Kris Woll is a Minneapolis-based writer and Brain, Child contributor. She blogs at

Melissa Uchiyama

Each month we talk with one of our readers, here’s what thinking mother Melissa Uchiyama of Tokyo, Japan  has to say.

Reader Profile_Melissa Uchiyama ArtTell me a little bit about your family…

It is Isaac, my amazing husband, and our awesome clan: Kariin, our spritely, just-last-week-turned-three-year-old, going on thirteen; Jude, the irresistible five-month-old with massive thighs; and our two doxie-brothers, Sammie and Riley. The dogs we had shipped to us; they are the originals. Then came the kiddos.

I am now going on my sixth year in Japan, from a very different life in South Florida. My husband was born here, but grew up outside of DC. Life here is delicious, a bit simpler (no car, but tons of walking and trains), and pretty extraordinary.

I am a teacher by trade, a mom, and a bit of a food writer.

How long have you been a subscriber?

Secret’s out—just…one measly, life-filled month.

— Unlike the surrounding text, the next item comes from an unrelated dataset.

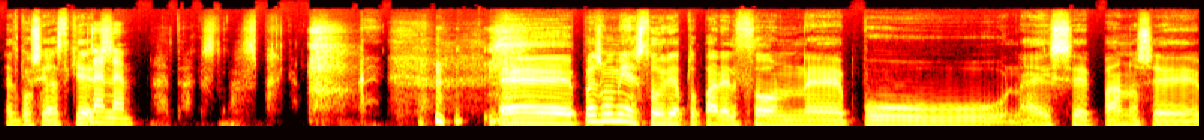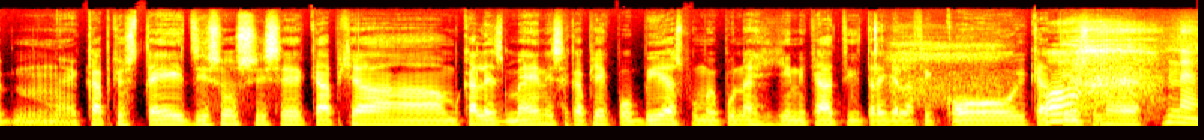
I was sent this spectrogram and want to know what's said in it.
Εντυπωσιαστικέ. Ναι, ναι. Εντάξει, τώρα, σας παρακαλώ. ε, πες μου μια ιστορία από το παρελθόν ε, που να είσαι πάνω σε μ, κάποιο stage, ίσως είσαι κάποια καλεσμένη σε κάποια εκπομπή ας πούμε, που να έχει γίνει κάτι τραγελαφικό ή κάτι Ωχ, ας πούμε... Ναι,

After a few summers leafing through my cousin’s Brain, Child magazine, beachside, and lazing in hammocks, I knew that one day, when I became a parent, I’d surely subscribe to Brain, Child. That it would be as essential and as nourishing as prenatals kept in the diaper bag.

Well, I became a mother after leaving the US to live in Tokyo. I thought, for sure a subscription is no more. Not in the cards– it will cost far too much. However, now with my punky girl and my sweet bruiser, that same cousin gifted me with a subscription that is actually mailed all the way to Japan. Incidentally, she was also the one to talk me through contractions from her Vermont home to my Tokyo cab, via Facebook messages. Some part of me feels that this is some wonderful rite of passage, the magazines are now mine to recommend or loan out

Why do you subscribe to Brain, Child? (e.g. What does the magazine mean to you; how does it compare to other magazines you read?)

This magazine, my gift, helps me connect with savvy, smart parents, not glossy commercials but rich insights. I feel like it focuses on what we already do well and naturally, rather than focusing on what we lack or what we fear we will not have, materially. Pieces generally bring the reader to some change, some peace. The writing helps me to appreciate just where I am and recognize the beauty in these moments, poetry in even the spit-up moments. Encouragement to jot my own notes, take stock, and exemplify a courageous woman who can laugh at herself. It is honest, well-crafted writing. I appreciate that.

What is your favorite Brain, Child essay, story or feature?

Well, being that I am a newbie, there is a whole treasure trove for me to delve into online. For now, I memorize my dog-eared August copy, waiting for my next installment.

What would you like to see more of in Brain, Child?

Bicultural, bilingual (or trilingual) families, stories and features about growing roots in new places, stories of frustration, growth, and faith.

Want to read more thought-provoking essays? Subscribe to Brain, Child: The Magazine for Thinking Mothers and see why we’ve been receiving awards for literary excellence since 2000.